Research Good News
A look at research and creative activity at UTK. . .
Compiled by Research Information Services of the University of Tennessee
Knoxville Office of Research.
August 8, 1996 - Volume 2, Number 10.
In his 1950 book "Homo Ludens," the Dutch historian Johan
Huizinga described play as activity which "supersedes a purely biological,
physical activity." Work with captive animals has shown that encouraging them to
"play" enriches their well-being in captivity. Non-bird reptiles have mostly
been left out of this loop. The psychological well-being of this group has been
little studied, and it has been generally assumed that these animals were
incapable of play.
In a recent issue of "Zoo
Dr. Gordon Burghardt, UTK Professor of Psychology, reports on his
observations of play in an aquatic turtle in the National Zoo in Washington,
D.C. Not only did the turtle play, but the extent and nature of its activity
raised questions about whether play can really be seen as essentially "useless"

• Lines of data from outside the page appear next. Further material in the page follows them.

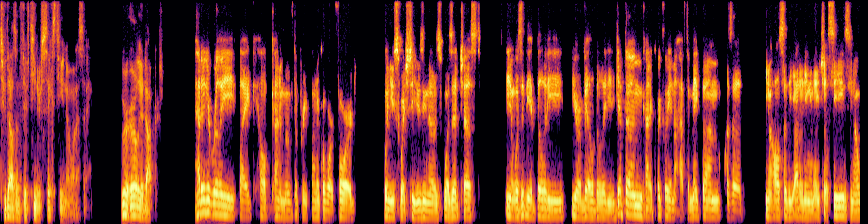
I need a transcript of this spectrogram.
2015 or 16, I want to say. We were early adopters. How did it really like help kind of move the preclinical work forward when you switched to using those? Was it just, you know, was it the ability, your availability to get them kind of quickly and not have to make them? Was it, you know, also the editing and HSCs? You know,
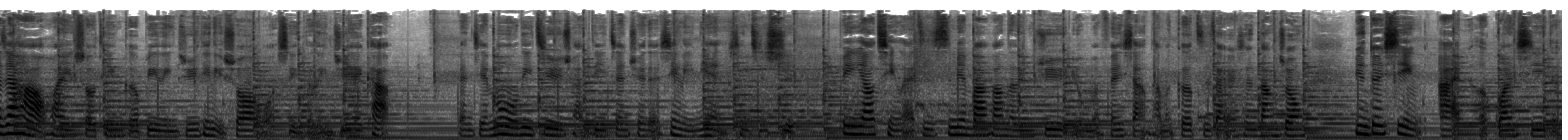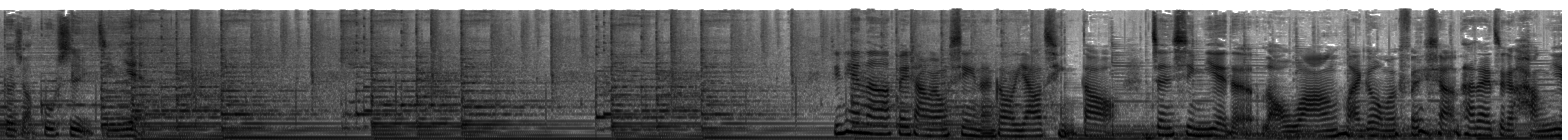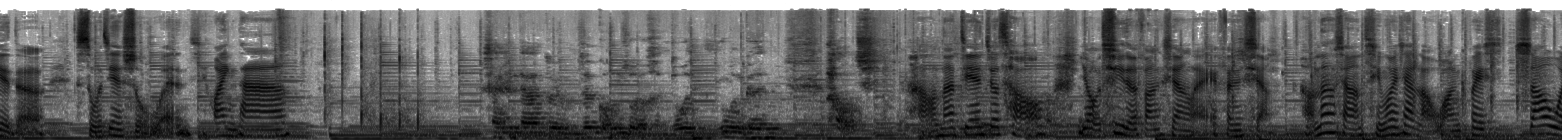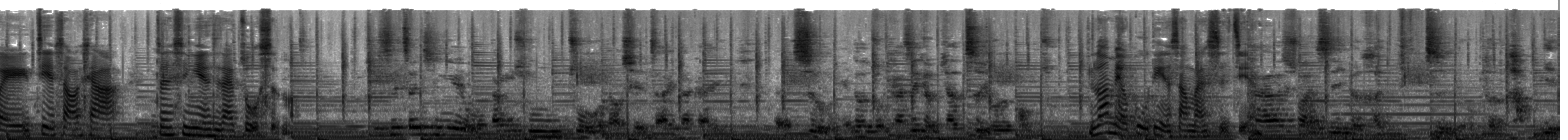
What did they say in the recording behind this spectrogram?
大家好，欢迎收听隔壁邻居听你说，我是你的邻居 A Cup。本节目立志于传递正确的性理念、性知识，并邀请来自四面八方的邻居与我们分享他们各自在人生当中面对性、爱和关系的各种故事与经验。今天呢，非常荣幸能够邀请到征信业的老王来跟我们分享他在这个行业的所见所闻，欢迎他。相信大家对我们这个工作有很多的疑问跟好奇。好，那今天就朝有趣的方向来分享。好，那想请问一下老王，可不可以稍微介绍一下征信业是在做什么？其实征信业我们当初做到现在大概呃四五年都做，它是一个比较自由的工作。你说它没有固定的上班时间？它算是一个很自由的行业，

Pigface, who has since
died, was a large soft-shelled African turtle acquired by the Zoo in 1940. In
the 1980s, when he began to claw his own skin, keepers provided Pigface with
objects such as balls, sticks, and hoses in an attempt to distract him from
self-mutilating behavior. They observed that he seemed to spend a large amount
of his time in what appeared to be play behavior. Over several years, he also
decreased his self-mutilating behaviors.
In 1991, Dr. Burghardt
videotaped the turtle's behavior as part of his continuing research on play and
the well-being of animals in captivity. Analysis of the videotape showed that
the turtle was active about 67.7% of the time. For 20.7% of the total time it
played, interacting with the objects in its tank. The first level of general
activity is unusually high, especially for a turtle, and the level of "play"
high even for mammals, which typically spend 1-10% of their time in play.
Many of the turtle's "play"
behaviors, like biting and pushing, were those he might exhibit if he were
hunting for food in his natural environment. Dr. Burghardt suggests that play
cannot be defined as "useless" activity, but rather as part of a continuum of
life-sustaining, stimulating activities. Pigface, whose captive environment
deprived him of stimulation and of contact with cospecies, had reacted with
self-mutilation until given objects to play with.
Dr. Burghardt concludes
that, contrary to popular belief, some reptiles may have innate needs for
stimulation and activity. He encourages those who work with reptiles to not only
provide them with "toys," but to experiment with their environments -- and to
look beyond mere physical appearance when assessing their well-being.